I then took these words and dropped them into a new Scrivener document–one word/idea per page/chapter.
In this way I pre-filled each blank page so that I wouldn’t have to see its mocking smirk each morning.
Lesson #3: Get Organized
So most of the writing I’ve done in my life has been straight into a simple Word doc. More recently, I’ve switched to Evernote (because it saves automatically, and I don’t find myself going Doh! as often), but I have never, previously, thought to invest in any writing-specific software.
I first heard about Scrivener on Joanna Penn’s The Creative Penn Podcast. Joanna swears by it, so I thought I’d give it a whirl.
Turns out, it’s actually quite cool.
Not unlike Evernote, Scrivener allows you to create manuscripts (like an Evernote Notebook) in which you can create chapters and subsections and pages (kinda like the Evernote note, except with a couple more sub-levels than Evernote allows). I, for example, popped my brainstorm topics into the chapter level, then fleshed out those ideas using bullet points (think, beats). Then I popped each bullet point into a sub-level, and fleshed those out into what will probably become a subsection or scene in a book (should I ever choose to actually do something with this mess, which I probably wont because it’s irredeemable).
Furthermore, at each level of the manuscript (chapter, subsection, scene, paragraph) you can also associate a note or an area in which you document your comments or reminders or links to research–all that meta stuff.
In this way, you are able to organize not only all your usable stuff, but also all the unusable-but-supporting stuff in a systematic and meaningful manner.
I know, I know, I’m doing a terrible job of describing this software, but really, it’s quite powerful (I’ve only scratched the surface myself).

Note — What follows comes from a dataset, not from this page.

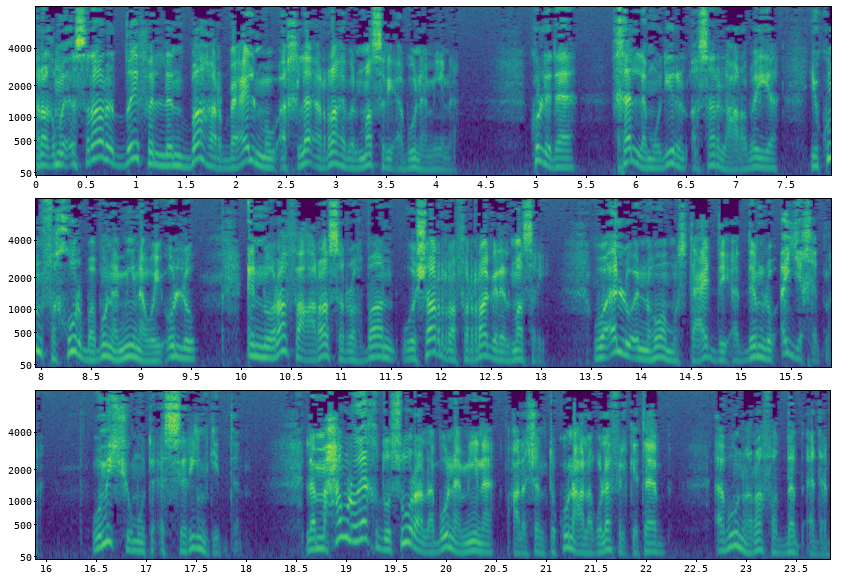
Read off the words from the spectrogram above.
رغم إصرار الضيف اللي انبهر بعلمه وأخلاق الراهب المصري أبونا مينا كل ده خلى مدير الآثار العربية يكون فخور بأبونا مينا ويقول له إنه رفع رأس الرهبان وشرف الراجل المصري وقال له إنه هو مستعد يقدم له أي خدمة. ومشوا متأثرين جدا. لما حاولوا ياخدوا صورة لأبونا مينا علشان تكون على غلاف الكتاب أبونا رفض ده بأدب.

And get this–You can collapse everything such that all you see is a (detailed) outline of the project–each level/section appropriately indented showing how each section is related to the next! What’s more, there’s an index card view that allows you to see the whole blinking lot as a series of note cards that you can move around spatially should you wish to! Not bad eh?
And as if this weren’t enough, you can also constitute and save the entire manuscript in multiple formats–Word, pdf, and even the proprietary format used by Amazon Kindle!
I haven’t actually tried this last feature myself (one actually needs a complete manuscript to do that), but I’ve heard it’s easy peasy!
So there you have it–one more little toy to make the writing palatable.
P.S. Not only does Scrivener have an autosave like Evernote, it also displays your word count as you write (no extra key strokes needed), which really helps when you are almost-but-not-quite at your target word count. I cannot tell you how many of my writing sessions have ended with the following phrases: And so it is. And this is why I will never. So as you can see, it really does.
Like now, for instance. I’m right at the brink. All I have to do is finish up. And so it is that I write these last few words, to make up my word count. And this is why I will never publish anything I wrote for NaNoWriMo. So as you can see, it really does pay to game the system.
Final count for the month of November: 25,323 words.
That’s a few thousand words short of my goal, but that’s okay because here is the real and final lesson from this experiment (and from life, really):
25,323 words is whole heck of a lot better than 0.
Categories: On Writing